In order to determine whether an author is credible, you need to do some investigating. It will be helpful to try and answer the following questions:
- Who is the author/publisher/sponsor?
- What are the author's credentials?
- Are they affiliated with reputable organizations?
- Is the author qualified to write on the topic?
There are several different ways to research an author's credibility, depending on the type of source you are using. While there are more than just these three types of sources, the strategies you use for these three, you can use for any source.
- Books. When you are determining the credibility of the author of a book, you will first check the book in the following places: Author's note (if there is one), Foreword and/or Introduction (if there is one), and the About the Author (often found on the back cover). These sections usually provide information about who the author is and what sort of expertise he or she has on the topic. If the book has any reviews, you can see if the reviews are from credible sources which you have actually heard of as opposed to random people. If you need more information, you can search the Library's discovery tool, Summon, for the author and see if there are any published reviews or biographical information available.
- Articles. Your first step is to see what clues are available in the article and in the publication. Does the author list his or her credentials? Is the publication a peer reviewed or referred journal or is it a newspaper or magazine? Does the publication have high standards? Once you have answered those questions, you may want to check to see if the author has written other articles (especially if they are on a similar topic, as this increases the author's credibility). One way to do this is to search the database you found the original article in for that author.

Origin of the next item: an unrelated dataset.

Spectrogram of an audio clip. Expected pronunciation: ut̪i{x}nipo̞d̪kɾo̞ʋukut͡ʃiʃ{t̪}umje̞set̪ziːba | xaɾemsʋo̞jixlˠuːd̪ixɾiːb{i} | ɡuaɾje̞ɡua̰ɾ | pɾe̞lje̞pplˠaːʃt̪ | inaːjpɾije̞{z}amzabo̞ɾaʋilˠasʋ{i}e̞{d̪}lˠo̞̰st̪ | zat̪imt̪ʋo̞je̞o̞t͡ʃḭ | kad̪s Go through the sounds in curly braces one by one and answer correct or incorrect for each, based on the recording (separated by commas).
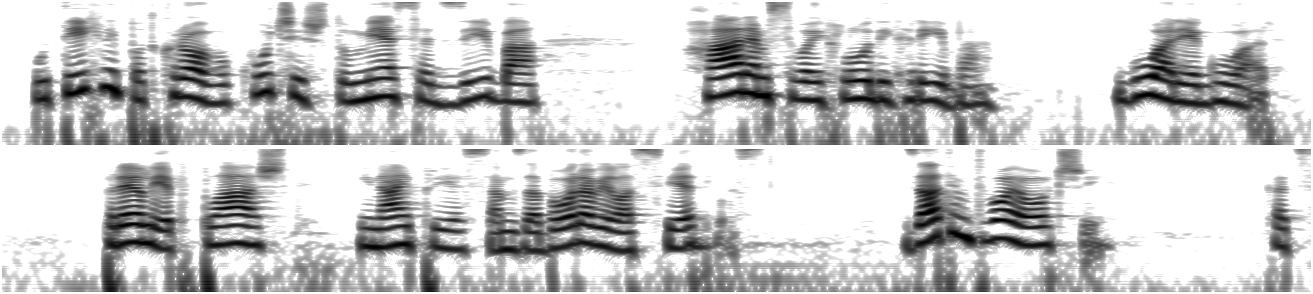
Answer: correct, correct, incorrect, incorrect, incorrect, incorrect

You may also want to try searching Google Scholar for the article and the author. One of the nice features of Google Scholar is that it tells you how many other articles have cited that particular article. Underneath the article will be a link, "Cited by #" which you can click on to see what other articles/authors found this to be credible information. A high "cited by" number increases the likelihood that the author is credible.
- Websites. Many websites do not give much information about the content's author, if they even list an author. The first step in verifying the credibility of a website's author is to make sure that there is an author. Then, check to see if there is an "About Me" section of the website. You also need to pay attention to when/if the website has been updated. A credible website keeps their site updated, even if the articles are not. Articles that are more credible will have a date attached to indicate when they were either written or posted to the website. You should also pay attention to where the article is hosted. Is it a .com website? Or is it a more credible .edu or .gov website? And finally, you may need to run a web search for the author's name in Google, Yahoo, and/or Bing. You will want to put the author's name in quotation marks, ex: "John Smith". This may or may not find you additional information about your author.